6. Maintain neighborhood stability and housing security by passing a law with a sunset clause allowing below-median-value homeowners facing foreclosure the right to “rent to own” their homes at fair market value rates.
7. Avoid future housing bubbles by removing implicit government guarantees for new mortgages that exceed thresholds of greater than 15 to 20 times the annual fair market rent value of the home.
8. Make the Federal Reserve a Cabinet position, so it is accountable to Congress, as well as make sure all Federal Reserve Bank presidents are appointed by the president and answerable to Congress.
9. Reduce conflicts of interest by taking away power for auditor and rating agency selection from companies and placing it in the hands of the SEC to be administered on random assignment.
10. Implement a securities speculation tax, starting with derivatives, to deter casino-style capitalism.
You can vote for Obama or, if you are really into self-delusion, you can support McCain. But you owe it to yourself, even if you erroneously blame Nader for the election of George W. Bush, to remember these Nader reforms. Hold them up against the proposed reforms that will soon be issued by the McCain and Obama camps. If the Nader reforms are not adopted, if we bail out our corporate masters with hundreds of billions of tax dollars without instituting draconian market reform and launching criminal prosecution, we will be left to bear the cross of corporate malfeasance. We will pay for corporate crime. We will leave those who robbed us free to plunder.

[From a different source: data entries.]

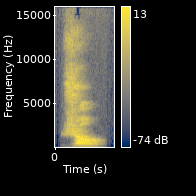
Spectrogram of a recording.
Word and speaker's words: 肉: So the R in pinyin is pronounced as zh, not z or le, as you will sometimes hear.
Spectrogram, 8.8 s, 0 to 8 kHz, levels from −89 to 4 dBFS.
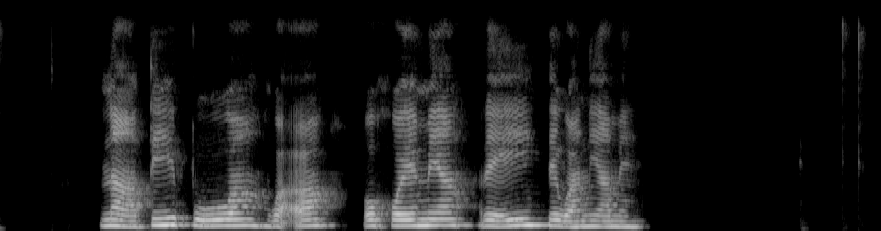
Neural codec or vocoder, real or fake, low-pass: codec, 16 kHz, 16 kbps, FunCodec, trained on Chinese and English, 50 frames a second; fake; 7.2 kHz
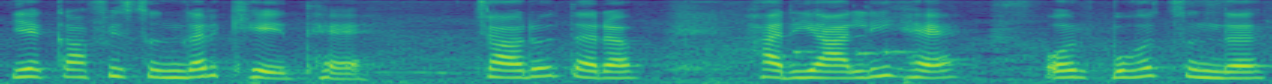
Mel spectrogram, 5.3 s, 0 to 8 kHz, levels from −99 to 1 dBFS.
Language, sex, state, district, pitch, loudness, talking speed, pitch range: Hindi, female, Haryana, Jhajjar, 245 Hz, -17 LUFS, 135 wpm, 230-265 Hz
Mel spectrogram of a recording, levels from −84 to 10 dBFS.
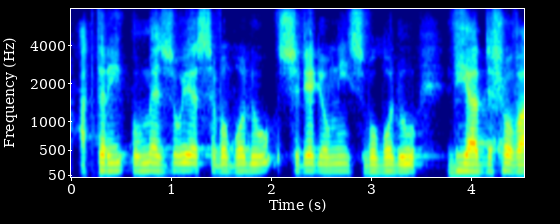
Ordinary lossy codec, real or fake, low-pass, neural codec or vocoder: none; fake; none; codec, 16 kHz, 1 kbps, X-Codec, HuBERT features, trained on balanced general audio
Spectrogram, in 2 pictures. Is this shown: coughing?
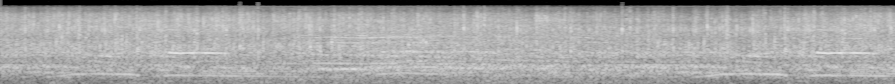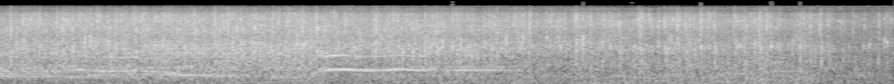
no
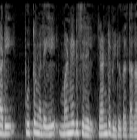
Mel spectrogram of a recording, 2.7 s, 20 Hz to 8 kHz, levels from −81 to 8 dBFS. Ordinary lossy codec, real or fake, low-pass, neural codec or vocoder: Opus, 64 kbps; real; 7.2 kHz; none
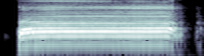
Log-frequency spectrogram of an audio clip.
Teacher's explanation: ता, तो ता के बारे में समझ लीजिए कि ता बारीक पढ़ी जाती है और जबान की नोक को ऊपर के दोनों दांतों की जड़ में लगाने से ता अदा होता है।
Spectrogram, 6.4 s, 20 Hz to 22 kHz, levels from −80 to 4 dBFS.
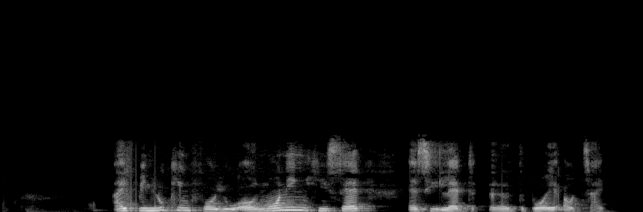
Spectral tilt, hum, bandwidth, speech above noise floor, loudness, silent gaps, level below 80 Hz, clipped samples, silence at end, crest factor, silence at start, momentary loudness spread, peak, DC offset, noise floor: -5.5 dB/octave; none; 8 kHz; 49 dB; -23 LUFS; none; -66 dBFS; under 0.1%; 0.4 s; 18 dB; 1.15 s; 12 LU; -6 dBFS; under 0.1%; -72 dBFS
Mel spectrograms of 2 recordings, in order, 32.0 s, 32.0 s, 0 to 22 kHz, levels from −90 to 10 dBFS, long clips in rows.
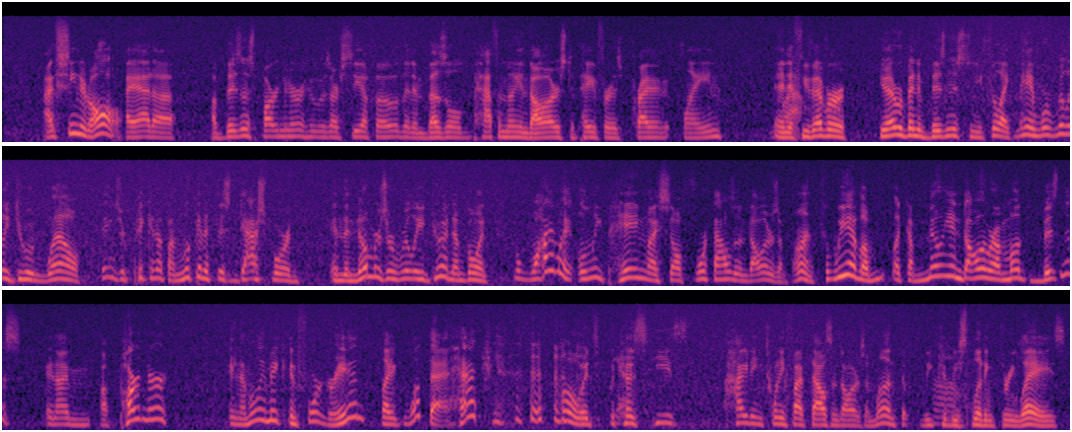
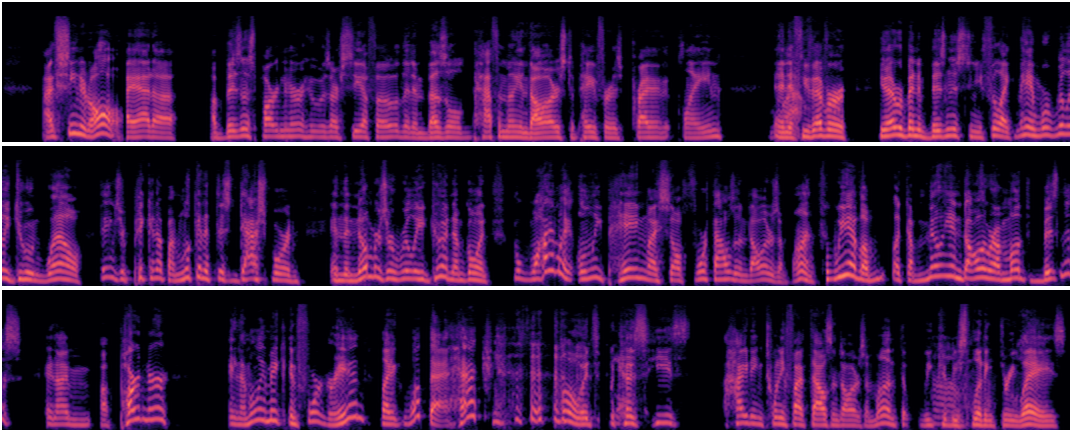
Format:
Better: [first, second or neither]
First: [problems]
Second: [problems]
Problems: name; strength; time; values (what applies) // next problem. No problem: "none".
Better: second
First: hiss; noticeable; throughout; 20 dB below the speech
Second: none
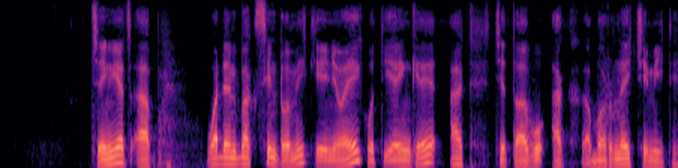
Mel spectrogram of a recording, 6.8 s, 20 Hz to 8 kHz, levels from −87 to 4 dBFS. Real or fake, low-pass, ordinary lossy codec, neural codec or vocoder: fake; none; none; codec, 16 kHz, 1 kbps, X-Codec, WavLM features, trained on Multilingual LibriSpeech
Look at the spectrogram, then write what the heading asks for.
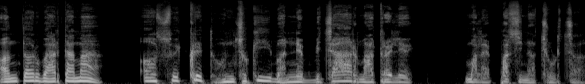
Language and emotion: Nepali, fearful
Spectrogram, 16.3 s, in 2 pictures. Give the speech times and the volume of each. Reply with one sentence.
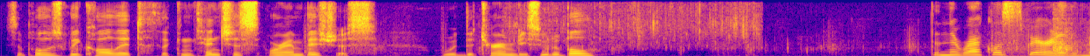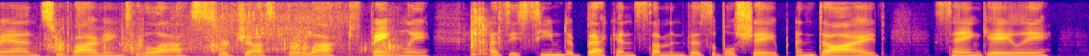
You can hear the speech from 0.1 to 4.5 s, getting quieter then louder; and from 7.0 to 16.1 s, at a steady volume.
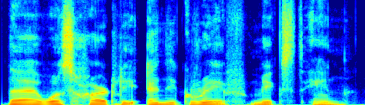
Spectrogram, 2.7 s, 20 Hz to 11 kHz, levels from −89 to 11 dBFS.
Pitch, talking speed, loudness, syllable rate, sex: 115 Hz, 155 wpm, -19 LUFS, 4.6 syllables/s, male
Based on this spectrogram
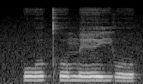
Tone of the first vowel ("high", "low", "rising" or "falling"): low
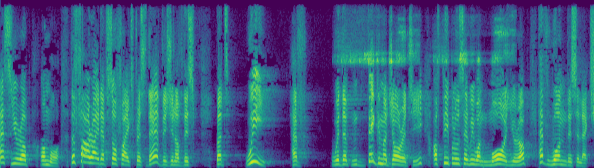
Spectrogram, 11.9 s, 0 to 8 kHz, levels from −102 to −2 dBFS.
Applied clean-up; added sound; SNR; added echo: neural mask model DeepFilterNet 3.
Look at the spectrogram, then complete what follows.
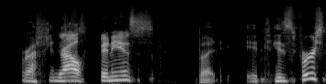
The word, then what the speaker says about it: Fiennes: How do we pronounce it? Phineas? Ralph Fiennes. Ralph Fiennes.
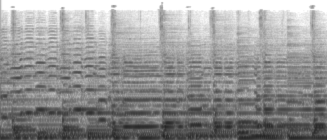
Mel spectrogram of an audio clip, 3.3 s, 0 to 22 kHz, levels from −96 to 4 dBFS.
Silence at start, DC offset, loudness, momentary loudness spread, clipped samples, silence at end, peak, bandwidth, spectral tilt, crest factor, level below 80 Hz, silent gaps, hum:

Chris Hedges is a leading writer on the subjects of religion, war and empire. His critically acclaimed books, such as “American Fascists,” can be found here. Hedges’ Truthdig column appears every Monday.